How One Squirrel Taught Us a Surprising Amount about Insurance Investigation Lessons Learned from the Iowa Supreme Court

Feb 28, 2019 Published Article

A recent decision issued by the Iowa Supreme Court, City of West Liberty, Iowa v. Employers Mutual Casualty Company, highlights the importance for a policyholder to investigate a loss fully so that a wide range of evidence can be gathered and presented to show why there is coverage.  The facts of City of West Liberty are a little unusual, but its lesson is not limited to Iowa insurance law; the issues litigated in this case show the value of investigating what caused a loss regardless of whether the loss occurred in California, Iowa, or elsewhere.

Background on the Case

City of West Liberty involved an insurance coverage dispute between a municipality owned electrical power plant and its insurance company.  The dispute arose from a single adventurous squirrel who climbed onto an outdoor electrical transformer, touching two different parts of the power plant: a portion of the steel frame and a bare cable clamp.  In doing so, the squirrel created a “conductive path,” in the words of the Iowa Supreme Court, between the high voltage clamp and the grounded frame.  The path, once created, caused significant damage to the transformer and other electrical equipment at the city’s power plant.

The city submitted a claim for the resulting damage, but the insurance company denied it. The insurer denied based on an exclusion in the insurance policy for property damage “caused by arcing or by electrical currents other than lightning.”  According to the insurance company, the squirrel had no role in causing the damage; all of the damage resulted from arcing, which was excluded from coverage.
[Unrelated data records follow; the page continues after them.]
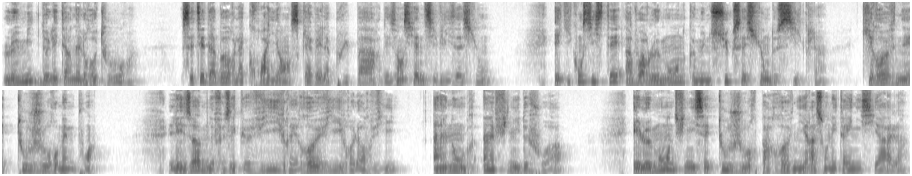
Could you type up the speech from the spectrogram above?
le mythe de l'éternel retour, c'était d'abord la croyance qu'avaient la plupart des anciennes civilisations et qui consistait à voir le monde comme une succession de cycles qui revenaient toujours au même point. Les hommes ne faisaient que vivre et revivre leur vie un nombre infini de fois, et le monde finissait toujours par revenir à son état initial,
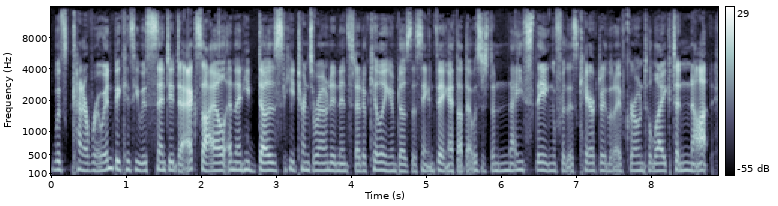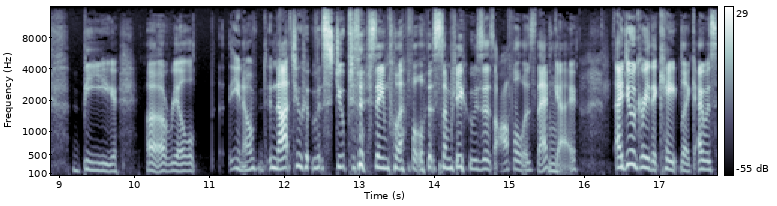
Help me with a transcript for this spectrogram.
was kind of ruined because he was sent into exile, and then he does he turns around and instead of killing him, does the same thing. I thought that was just a nice thing for this character that I've grown to like to not be a real you know, not to stoop to the same level as somebody who's as awful as that mm. guy. I do agree that Kate, like, I was,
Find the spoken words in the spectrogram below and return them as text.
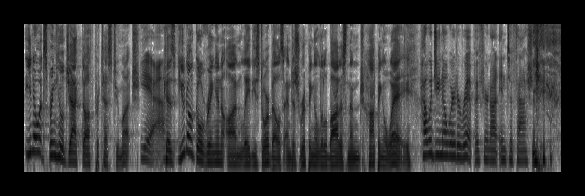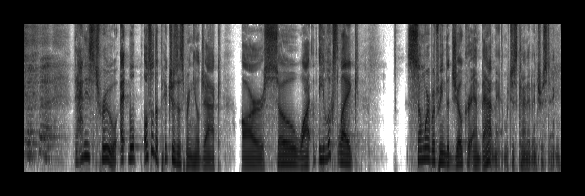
You know what? Spring Hill Jack doth protest too much. yeah. Because you don't go ringing on ladies' doorbells and just ripping a little bodice and then hopping away. How would you know where to rip if you're not into fashion? That is true. I- well, also the pictures of Spring Hill Jack are so wide. He looks like somewhere between the Joker and Batman, which is kind of interesting.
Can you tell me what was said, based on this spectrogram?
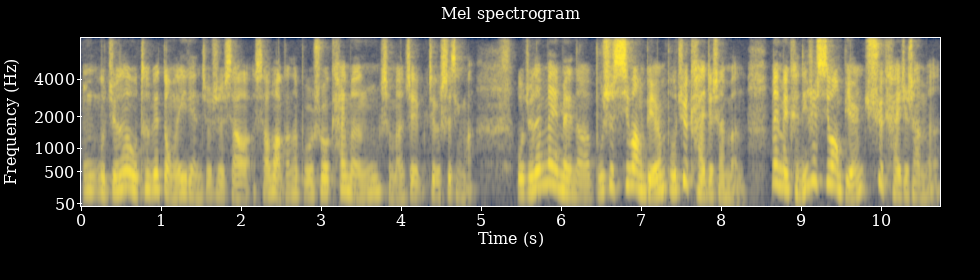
嗯，我觉得我特别懂的一点就是小小宝刚才不是说开门什么这这个事情嘛？我觉得妹妹呢不是希望别人不去开这扇门，妹妹肯定是希望别人去开这扇门。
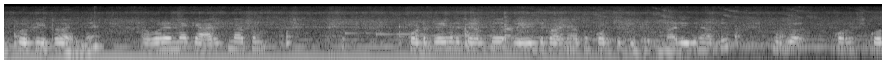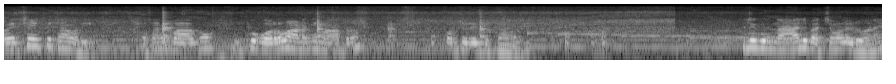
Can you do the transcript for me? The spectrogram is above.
ഉപ്പൊക്കെ ഇട്ടതായിരുന്നു. അതുപോലെ തന്നെ ക്യാരറ്റിനകത്തും പൊട്ടറ്റോയും കൂടെ ചേർത്ത് വേവിച്ചപ്പോൾ അതിനകത്തും കുറച്ചിട്ട് ഇട്ടു എന്നാലും ഇതിനകത്ത് നമുക്ക് കുറച്ച് കുറേശ്ശേ ഇട്ടാൽ മതി. അവസാനം പാകം ഉപ്പ് കുറവാണെങ്കിൽ മാത്രം കുറച്ചുകൂടി ഇട്ടാൽ മതി. ഇതിലേക്ക് ഒരു നാല് പച്ചമുളക് ഇടുവാണേ.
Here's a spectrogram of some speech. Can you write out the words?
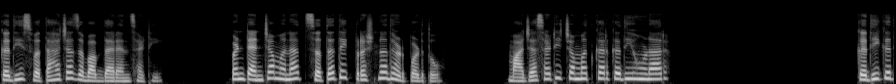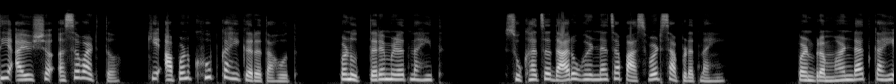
कधी स्वतःच्या जबाबदाऱ्यांसाठी. पण त्यांच्या मनात सतत एक प्रश्न धडपडतो. माझ्यासाठी चमत्कार कधी होणार? कधीकधी आयुष्य असं वाटतं की आपण खूप काही करत आहोत पण उत्तरे मिळत नाहीत. सुखाचं दार उघडण्याचा पासवर्ड सापडत नाही. पण ब्रह्मांडात काही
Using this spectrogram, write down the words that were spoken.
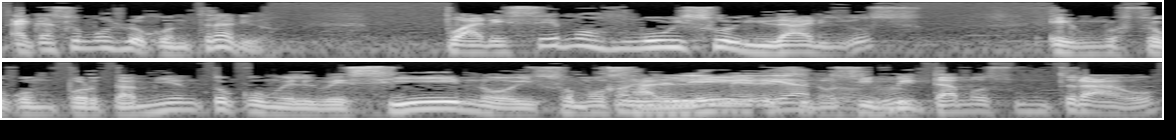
Acá somos lo contrario. Parecemos muy solidarios en nuestro comportamiento con el vecino y somos alegres y nos invitamos un trago,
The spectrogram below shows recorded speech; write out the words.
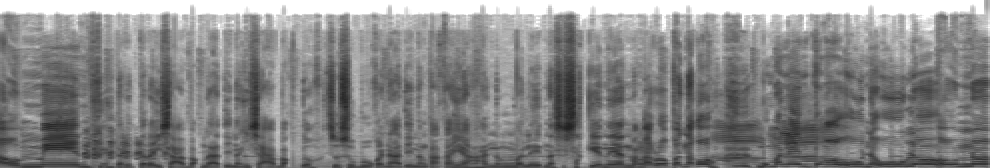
Oh man. tara, tara, isabak natin ang isabak to. Susubukan natin ang kakayahan ng maliit na sasakyan na yan mga ropa. Nako, bumalentong ako una ulo. Oh no.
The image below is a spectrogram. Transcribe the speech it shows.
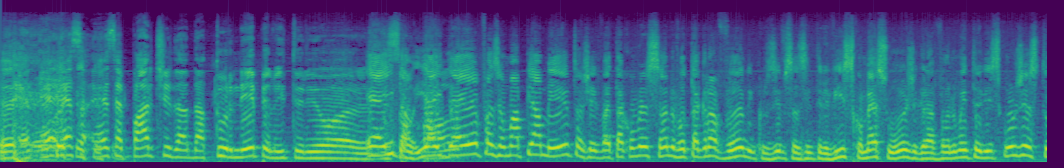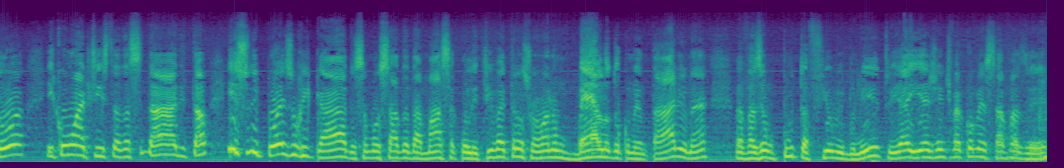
É- essa, essa é parte da, da turnê pelo interior. É, então, e a ideia é fazer um mapeamento, a gente vai estar conversando, eu vou estar gravando, inclusive, essas entrevistas. Começo hoje gravando uma entrevista com o gestor e com o artista da cidade e tal. Isso depois o Ricardo, essa moçada da massa coletiva, vai transformar num belo documentário, né? Vai fazer um puta filme bonito e aí a gente vai começar a fazer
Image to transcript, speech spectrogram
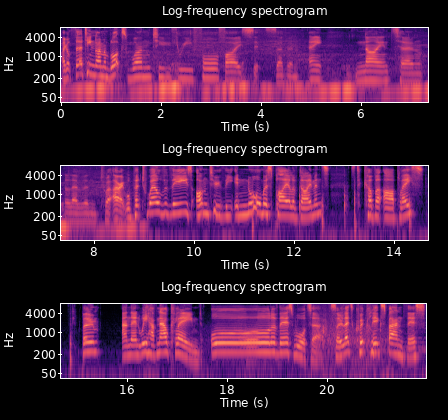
I got 13 diamond blocks. 1, 2, 3, 4, 5, 6, 7, 8, 9, 10, 11, 12. Alright, we'll put 12 of these onto the enormous pile of diamonds to cover our place. Boom. And then we have now claimed all of this water. So let's quickly expand this.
The ensuing lawsuit focused upon whether the squirrel had a role in causing the damage.  If yes, then there would be coverage according to Iowa insurance law; when a loss results from two causes, one of which is covered and the other is not, then there is coverage if the loss occurs from the covered cause.  Due to this legal standard, the city contended that, apart from the arcing causing any damage, the squirrel caused the damage too.  Because the insurance policy provided protection against mischievous actions performed by squirrels, the city contended that it was entitled to coverage, even if the excluded arcing contributed to the same damage too.  Unfortunately, for the city, the Iowa Supreme Court rejected that argument, finding instead that the property damage resulted only from the arcing, which was excluded from coverage.  In reaching its conclusion, the court absolved the squirrel of any wrongdoing, finding that it did not cause any of the property damage.

Framing Your Position – Understanding Exactly What Happened to Protect Your Coverage

While there were several shortcomings with the rationale of the Iowa Supreme Court’s decisions, this case highlights the importance of:

  1. Investigating what caused a loss; and
  2. Understanding the applicable insurance law in analyzing an insurance policy for coverage for a loss resulting from multiple events interacting together.

Some losses could be relatively straightforward to investigate and understand what happened.  However, some losses are more complex, requiring the policyholder to spend time and effort to understand what happened and when.  A loss that might appear, at first glance, to be caused by a single event could, in fact, be caused by multiple events.  While the scope of coverage will depend on the applicable law and the wording of a specific insurance policy, when multiple events interact to cause a loss, a policyholder will typically only need to show that one of those events are covered to secure the promised insurance coverage protection.

Opening the Door for Discovery

In the City of West Liberty case, for example, there was some evidence that the equipment touched by the squirrel should have had a protective cover over it, but that the cover was missing when the squirrel made contact.  Why was this protective cover missing?  An investigation into why that cover was missing, and how did the missing protective cover contribute to the property damage, might have led to the discovery of additional facts which could have shown that the damage did not result only from arcing, as the insurance company contended.  There are other unanswered questions too, such as how did the squirrel get onto the equipment in the first instance and why was the squirrel even there.  Understanding the how and why of the squirrel being on top of the equipment might have led to the discovery of additional facts that could have shown that the property damage to the power plant resulted from a series of events that the squirrel started.

Investigate, Investigate, Investigate

While an investigation into a loss by a policyholder can seem unnecessary, the City of West Liberty case reminds us of the value of doing an investigation.  Too often, unfortunately, some insurance companies will conduct a result-orientated investigation designed to focus only on those facts supporting the conclusion that there is not coverage, rather than taking a more holistic approach to the investigation, the result of such can be the discovery of facts showing that there is coverage.  It is important for any business that has suffered a loss to remember that there can be value investigating what caused a loss and not just assuming that the insurance company’s investigation will be sufficient.  This investigation can be significant, whether to show that a covered cause was a factor in the loss (as required in some jurisdiction) or the “effective proximate cause” (as required in others).  Ultimately, a policyholder’s own investigation can be of great assistance in cases where an insurer focuses only on a “non-covered” cause of a loss.